Monday, October 25, 2010

Citrus Solvents. Did you know?

The new floor is in! With a few hours of work on Friday, several on Saturday, and a few yesterday, Scott and I managed to get the whole floor down and I love the way it looks. It is 4-inch wide utility-grade oak from Lumber Liquidators. Lots of color variation and knot-holes (which I am planning to fill with an ebony colored wood filler called Timermate in order to match the dark color of the wood around the holes). The floor looks rustic. Like wood. Which is what it is, after all, right?

I was originally planning to paint the floor white or stain it white to keep the room light and bright and because I knew the oak floors wouldn't go so well with my old pine sleigh bed, which is what Brynn sleeps on now. But, I'm so in love with the floors I think that the bed is going white instead. Let me know what you think about that.
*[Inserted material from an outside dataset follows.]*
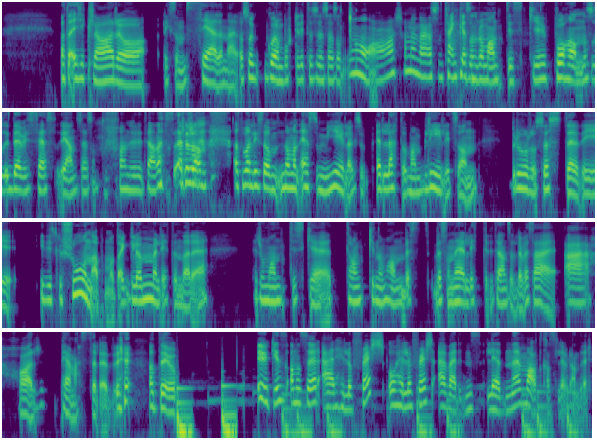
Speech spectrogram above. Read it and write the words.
At jeg ikke klarer å liksom se den der, og så går han borti litt og syns jeg sånn Åh, der. Så tenker jeg sånn romantisk på han, og så idet vi ses igjen, så er jeg sånn Faen, irriterende. Eller sånn at man liksom Når man er så mye i lag, så er det lett at man blir litt sånn bror og søster i, i diskusjoner, på en måte. Jeg glemmer litt den derre romantiske tanken om han hvis, hvis han er litt irriterende, eller hvis jeg, jeg har PMS, eller at det er jo Ukens annonsør er Hello Fresh, og Hello Fresh er verdens ledende matkastleverandør.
I'm a fan of painted cottage floors but I'm not sure I can do it to this floor.

In debating the floor finish, myself, I've been putting in some serious time on Google. I'm looking for a non-toxic (or less-toxic) approach to finishing Brynn's floor. One that will still look good. That part is important. Water-based stains raise the grain of the wood, which is not thrilling to me. Oil-based stains are smelly and hard to clean up. Or so I thought.

So in my research I started learning about tung oil. It is arguably the oldest and least-toxic way to preserve a floor (and smells like the oil we used to use to work in my softball mitts). Tung oil is only non-toxic if you can apply it without the use of mineral spirits as a thinner. Ahhh, but therein lies the problem. In modern times, we've turned to solvents like mineral spirits to dilute tung oil by half to make it penetrate the wood better and dry faster. But mineral spirits aren't exactly non-toxic.

The current alternative to mineral spirits appears to be orange oil. Like, in Goo-Gone. There is actually a kind of orange oil solvent, called Citrus Solvents, that is 98% orange oil with 2% water emulsified into the orange oil. It is used as a non-toxic, eco-friendly thinner for tung oil, but also as a general cleaning agent, goop-remover, brush cleaner, and thinner for oil-based paints and stains. Of course, the big box stores like Home Depot and Lowes don't carry this special stuff (although they do carry lots of bogus orange oil products). Woodcraft doesn't carry Citrus Solvents either. But they do carry pure orange oil which seems to have the same properties as Citrus Solvents. So, yesterday I bought Woodcraft's tung oil and their orange oil and mixed them together and tested some on scraps from Brynn's floor. The oil seemed to penetrate well and dry quickly. I think I've found a way to avoid using mineral spirits on this project!

Now, the issue of color...tung oil alone makes the wood a bit more orange-toned than I think I would like. Of course, the samples aren't totally dry yet, so maybe that will change, but I doubt it.

Here is a photo of a milled barnwood floor that was finished with tung oil. Tell me what you think.

Today and tomorrow I think I will experiment with using a super-thin white or maybe gray stain under the tung oil and see what happens. Wish me luck!


. said...

I think it looks awesome Hillary! You guys did a great job. I agree I would have a hard time choosing a finish to put on there. I can't wait to see the rest of the pictures.

Colleen & Blake said...

What brand tung oil did you use?:)